On the drive up, my friend explained that we would meet a number of guides who would be up there, even if they did not have clients, so they could run their dogs and keep them in shape. As it turned out, there was another guide with a client and about 10 other guides with their packs.

The first morning out, the other outfitter jumped two bears. He asked if we could help, because the bears had split his pack, and he did not want to lose any dogs. We drove to the area where the other bear had gone to find other guides with their dogs setting up a picket line to prevent the bear from crossing the road and going over the ridge. We pulled into the line on the road to Last Chance. I got out and got my rifle loaded and ready.

As I was standing between the pickup and the slope to the canyon, I realized the dogs were getting closer. Suddenly, the bear came out of the brush and turned to his left going away from me up the canyon at about 70 yards. I threw the gun up, put the post behind his shoulder, and fired as he went to his left into the brush farther down the slope. We quickly ran down the slope, to where the bear disappeared, as I worked the lever.

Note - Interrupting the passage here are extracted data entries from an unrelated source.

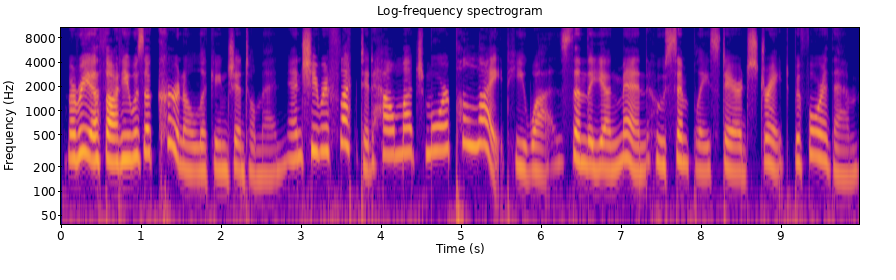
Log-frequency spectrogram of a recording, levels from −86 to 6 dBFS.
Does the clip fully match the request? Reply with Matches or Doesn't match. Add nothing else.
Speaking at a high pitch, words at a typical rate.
Matches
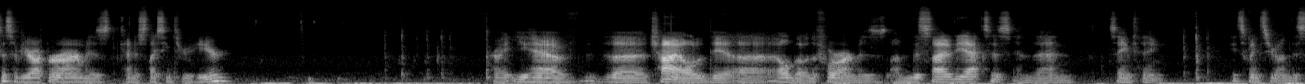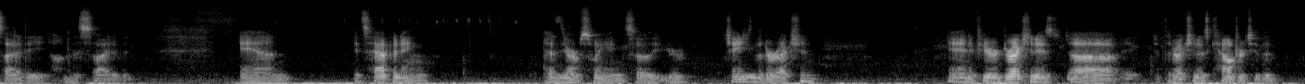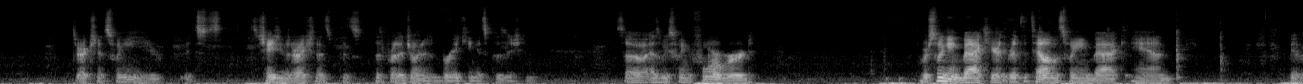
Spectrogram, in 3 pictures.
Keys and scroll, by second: 2.6 super+z, 15.5 super+z, 16.1 super+z, 16.6 super+z, 17.1 super+z, 18.1 super+z.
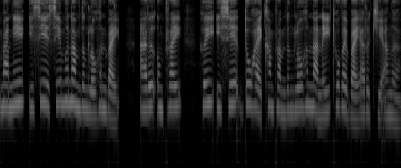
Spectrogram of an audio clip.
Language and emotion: Bodo, neutral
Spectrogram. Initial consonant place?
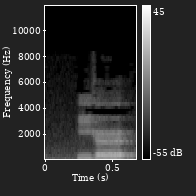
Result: palatal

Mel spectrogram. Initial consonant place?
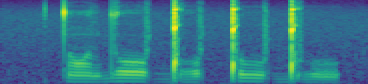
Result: alveolar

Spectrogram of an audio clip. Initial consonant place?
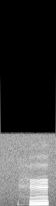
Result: glottal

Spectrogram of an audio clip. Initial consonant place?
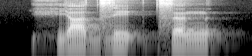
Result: glottal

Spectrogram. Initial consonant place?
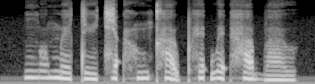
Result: velar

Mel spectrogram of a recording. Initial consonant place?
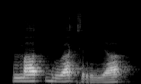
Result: labial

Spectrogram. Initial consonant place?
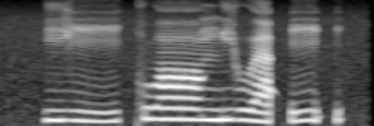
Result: palatal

We entered the brush. Because of the slope, we still had some momentum propelling us, when the bear appeared in front of us going right to left. I literally extended the rifle and put the muzzle on the base of the bears skull and fired, as our momentum carried us over the bear and onto the ground. The bear was dead. My first shot was a little behind and missed his heart but hit the lungs and clipped and artery. He was going to die but the head shot hastened it.

Since that time, I’ve acquired a few more fine examples of some other models of Winchester’s legendary rifles. Most notably an 1886 rifle in .45-90 and a very nice 1892 in .32-20. I would like to shoot a moose or a grizzly with the .45-90. The .32-20 has accounted for numerous small game and is still very accurate. Another gun I like to shoot quite a bit is a Texas Ranger Commemorative Model 94 Carbine in the classic .30-30 Winchester caliber. It is fun to shoot and fast handling. I almost feel like Chuck Connors when I am shooting it.

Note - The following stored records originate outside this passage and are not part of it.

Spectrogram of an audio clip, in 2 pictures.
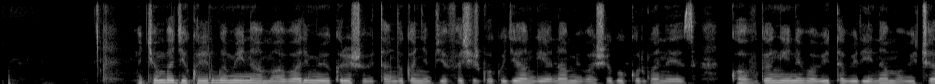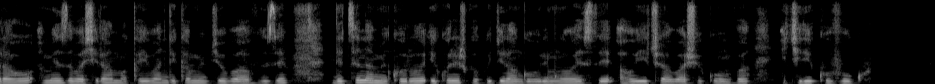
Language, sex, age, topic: Kinyarwanda, female, 18-24, government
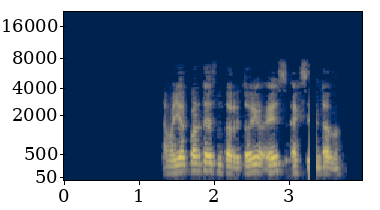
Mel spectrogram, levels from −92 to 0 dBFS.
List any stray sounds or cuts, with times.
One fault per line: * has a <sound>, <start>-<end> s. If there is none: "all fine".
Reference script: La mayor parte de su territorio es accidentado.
* has a dropout, 3.3-3.4 s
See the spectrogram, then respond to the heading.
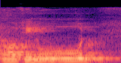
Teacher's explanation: فا کو جلدی سے پڑھیں گے، غین کو دو حرکات لمبا کریں گے، لام کو لمبا کریں گے وقفاً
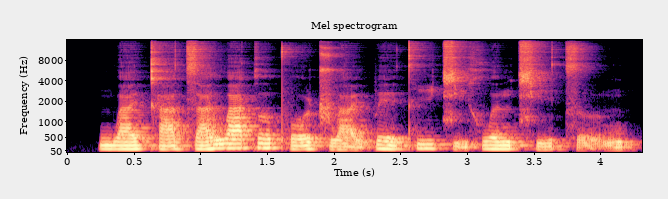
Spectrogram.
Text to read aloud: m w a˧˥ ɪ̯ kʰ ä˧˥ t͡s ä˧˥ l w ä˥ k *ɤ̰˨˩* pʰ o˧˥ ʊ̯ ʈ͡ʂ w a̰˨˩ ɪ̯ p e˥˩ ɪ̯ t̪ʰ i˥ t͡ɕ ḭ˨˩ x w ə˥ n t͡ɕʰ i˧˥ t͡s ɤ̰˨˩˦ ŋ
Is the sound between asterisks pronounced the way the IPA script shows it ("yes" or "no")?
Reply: no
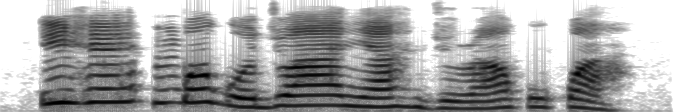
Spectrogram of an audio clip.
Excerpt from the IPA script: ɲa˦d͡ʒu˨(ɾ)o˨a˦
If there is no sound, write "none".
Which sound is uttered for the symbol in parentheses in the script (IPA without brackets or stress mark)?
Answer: ɾ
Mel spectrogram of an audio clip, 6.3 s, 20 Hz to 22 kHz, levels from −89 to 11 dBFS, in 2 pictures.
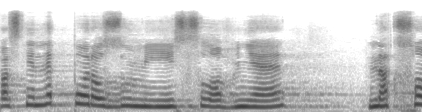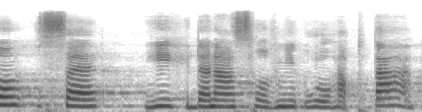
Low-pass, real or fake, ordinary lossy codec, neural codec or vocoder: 14.4 kHz; fake; AAC, 48 kbps; codec, 32 kHz, 1.9 kbps, SNAC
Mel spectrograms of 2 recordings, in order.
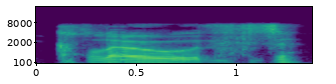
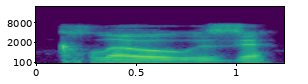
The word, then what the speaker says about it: clothes: speakers are going to pronounce this close with a Z sound Z as in zebra it sounds exactly like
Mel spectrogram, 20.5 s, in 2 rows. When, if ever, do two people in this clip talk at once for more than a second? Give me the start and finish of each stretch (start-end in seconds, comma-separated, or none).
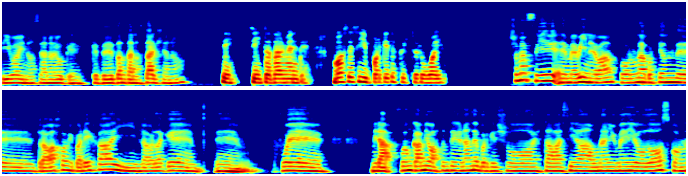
none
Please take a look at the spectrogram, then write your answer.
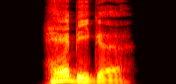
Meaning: inflection of häbig: 1. strong/mixed nominative/accusative feminine singular 2. strong nominative/accusative plural 3. weak nominative all-gender singular 4. weak accusative feminine/neuter singular
- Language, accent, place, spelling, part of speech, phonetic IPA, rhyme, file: German, Germany, Berlin, häbige, adjective, [ˈhɛːbɪɡə], -ɛːbɪɡə, De-häbige.ogg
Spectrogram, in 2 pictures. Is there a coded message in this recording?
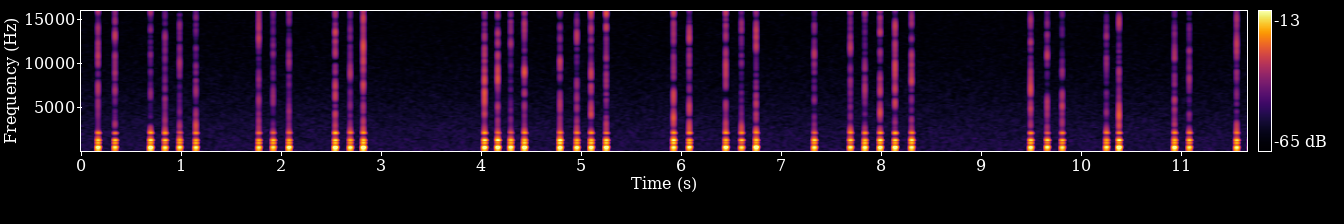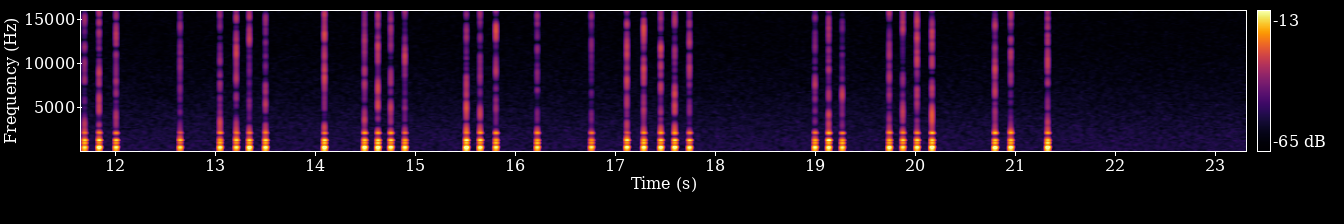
Yes: tap code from 0.2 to 21.4 s, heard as taps on a table, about 7 knocks a second. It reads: IN THE MIDDLE OF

Are you a lever action fan? Which models are your favorite? What game have you taken with a lever-action rifle? Share your answers in the comment section.